Intensity is important to add into your exercise program — regularly if you’re less active, or periodically if you’re more active. Intensity in this context means elevating your heart rate, sometimes abruptly and often very high. This allows the heart to adapt to stressful situations, physically or psychologically.
Intensity conditions the heart to increase or retain its ejection fraction, the power of its pump to circulate blood through the body. Healthy circulation is good, both in resting and in activity.
While it’s true that more people need to get up and exercise, what’s not too clear is how much is right for the heart. Different organizations and even various experts give different answers to how much is right. But there’s no clear answer.
The health of your heart relies on multiple factors, and exercise is only one. Many people over-emphasize exercise, both in volume and intensity. If chronic high-intensity exercise brings joy, then that’s one thing. But many data show that such high volume and intensity may not be required for improved body composition or is even necessarily better for the heart.
In fact, the stress of chronic high-intensity exercise may detract from heart and overall health. Chronic high-intensity exercise has been shown to increase oxidative stress, cortisol, inflammation, and down-regulation of anti-oxidative capacity. Good way to age quickly.
Also, the stress that “we must get in the exercise,” or the guilt of missing it, may negate whatever benefit that might have been gained from the exercise itself.

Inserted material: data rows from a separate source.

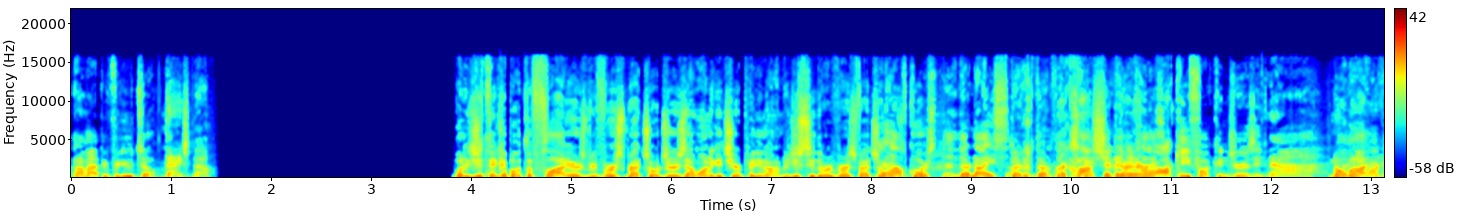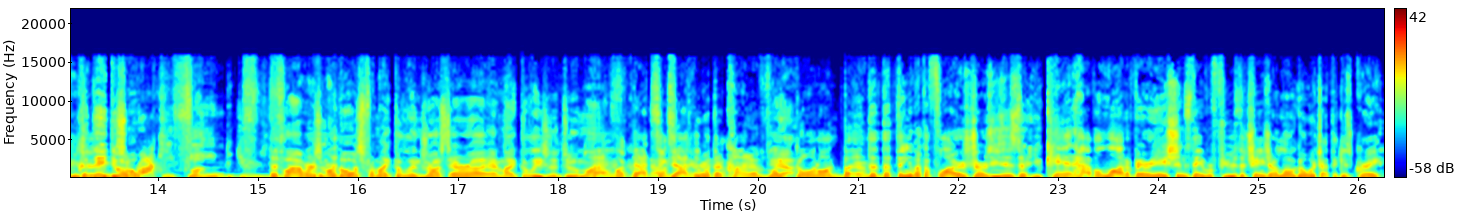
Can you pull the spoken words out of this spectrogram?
And I'm happy for you too. Thanks, pal. What did you think about the Flyers reverse retro jersey? I want to get your opinion on them. Did you see the reverse retro? Yeah, ones? of course. They're nice. They're, mean, they're, they're They classic. should have They're did a classic. Rocky fucking jersey. nah. No, but I Could they do So- a Rocky themed jersey? the flowers are those from like the Lindros era and like the Legion of Doom line. That- look right that's now, exactly you what right they're kind of like Yeah. going on. But Yeah. the, the thing about the Flyers jerseys is that you can't have a lot of variations. They refuse to change their logo, which I think is great.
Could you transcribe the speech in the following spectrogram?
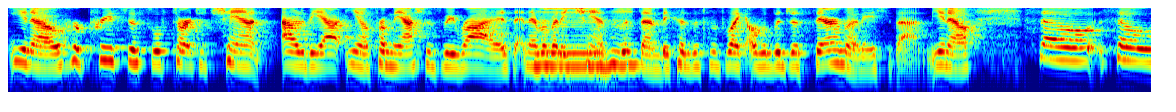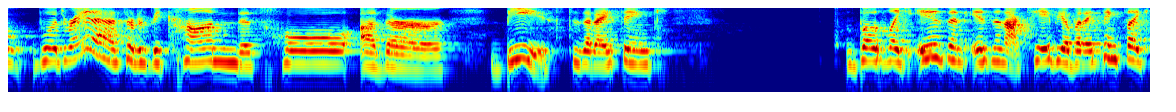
you know, her priestess will start to chant out of the, you know, from the ashes we rise, and everybody mm-hmm. chants with them because this is like a religious ceremony to them, you know? So, so Blodreina has sort of become this whole other beast that I think both like is and isn't Octavia, but I think like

The heart probably benefits from regular activity, with a mixture of low intensity and periodic high intensity. The slight increase in cardiac pump rate that comes from casual walks, the high pump rate that comes from sprint work, and the increased contractile tension that comes from lifting weight are probably good inclusions for your heart.